``If it was meant to fall, it happened at the right time,″ Quinn said.

Two panels remained suspended above the ice Saturday night, but the rest of the 40,000-pound scoreboard laid in a heap of parts and wires on the ice surface.

``Portions of it may be salvageable,″ Quinn said. ``But if the board needs to be replaced, it’s a custom-built scoreboard. We are seeing if there are any temporary boards available.″

Quinn said the game will be rescheduled and the remaining parts of the scoreboard would be moved by Sunday.

The ice and the system that controls it were not damaged, Quinn said.

The Royal Lipazzaner Stallions horse show and the game scheduled for Thursday between the Sabres and the Toronto Maple Leafs would go on without a scoreboard, Quinn said.

At 23 feet tall, the state-of-the-art scoreboard is almost half as wide as the rink itself. Quinn said its manufacturer, Daktronics, Inc., of Brookings, S.D., had just given it a checkup a week before the accident.

``It got a clean bill of health,″ he said. ``This is a complete shock to us.″

Quinn said representatives from Daktronics were on their way to Buffalo to help with the salvage operation.

Quinn had only been team president for about two weeks when the accident occurred, having been the president of Marine Midland Arena before that. He directly oversaw much of the financing and construction of the $127 million facility.

For many fans, the first signs that something was wrong were the television crews and reporters that buzzed in the arena’s atrium.

Lynn Thompson and her family had come all the way from Boston for the game. They had been excited to see the new arena. They said they would probably send in their tickets for refunds because this was the only game they could make.

``I guess we’ll go back to our hotel and watch the news,″ Thompson said. ``You think they’ll give us expense money?″

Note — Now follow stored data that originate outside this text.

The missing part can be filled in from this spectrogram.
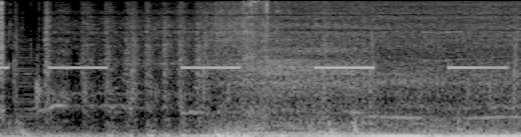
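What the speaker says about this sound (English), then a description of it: "so we've reconnected the battery to the car. We're gonna turn it on." A car started up after its battery has been reconnected: engine noise builds under repeated high electronic chimes and warning beeps, with a low steady rumble growing louder toward the end.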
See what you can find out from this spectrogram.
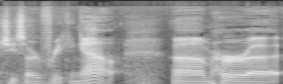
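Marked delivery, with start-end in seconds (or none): none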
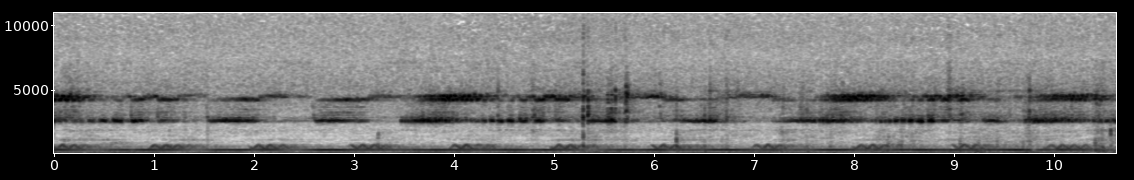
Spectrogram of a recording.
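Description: Steady electronic drone with a soft pulse repeating about once a second and high, wavering tones above it.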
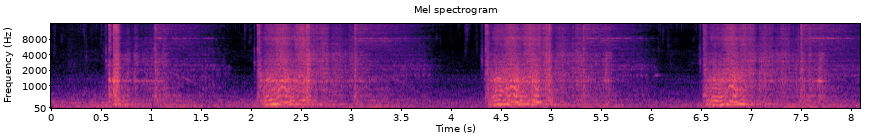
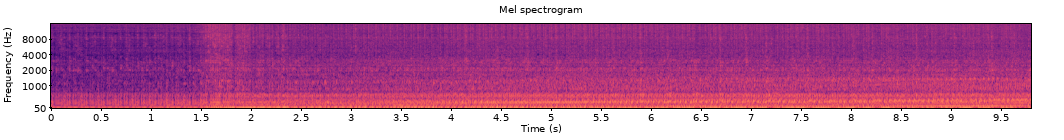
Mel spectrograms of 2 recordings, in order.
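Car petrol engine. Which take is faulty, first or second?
first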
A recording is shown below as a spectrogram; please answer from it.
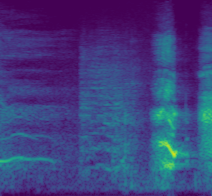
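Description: A woman's voice: the tail of a drawn-out exclamation fades away, followed by a breathy exhale, then a short burst of laughter near the end.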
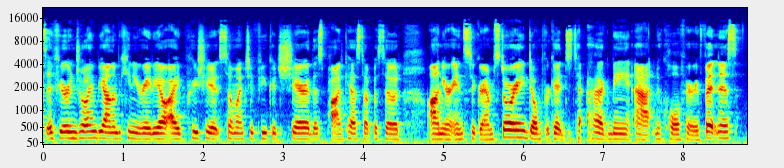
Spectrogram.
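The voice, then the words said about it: Very fast speech. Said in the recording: “Whoa, I'm talking so fast.”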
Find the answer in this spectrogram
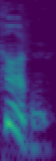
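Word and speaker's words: Hawarden: surname spelled Howard, but as with the village near Dodleston, locally pronounced Harden.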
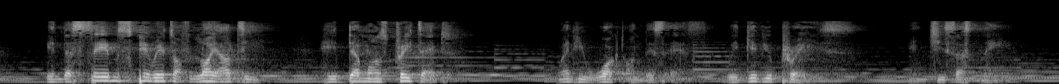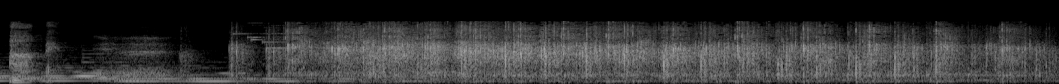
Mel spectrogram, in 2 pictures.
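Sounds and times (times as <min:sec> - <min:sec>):
speech: 0:00.4 - 0:04.6, 0:05.6 - 0:08.5, 0:09.3 - 0:10.9
crowd applause: 0:11.6 - 0:21.1.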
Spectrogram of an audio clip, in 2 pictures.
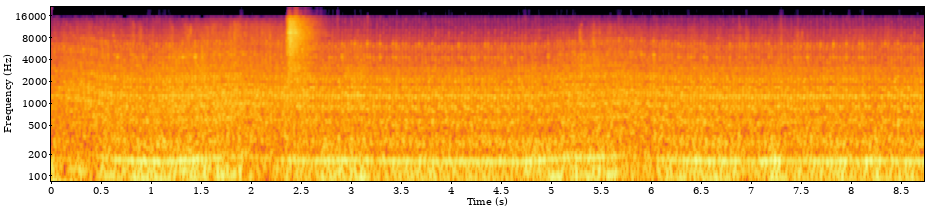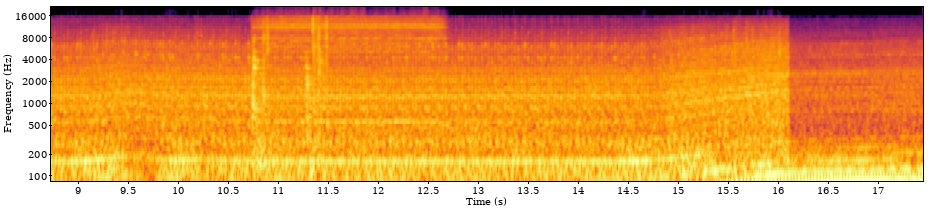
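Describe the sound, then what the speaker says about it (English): Big tractor engine in Alpine Lake rumbling steadily at night, a loud close low drone with a hissing air-brake-like burst midway and a shift in tone near the end, no voices. "We got a great big tractor rocking through the night"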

No refunds were immediately available _ fans would have to wait until Monday morning to get cash for their tickets. They can also use them for the as-yet unscheduled makeup game or exchange them for tickets to any other Sabres home game.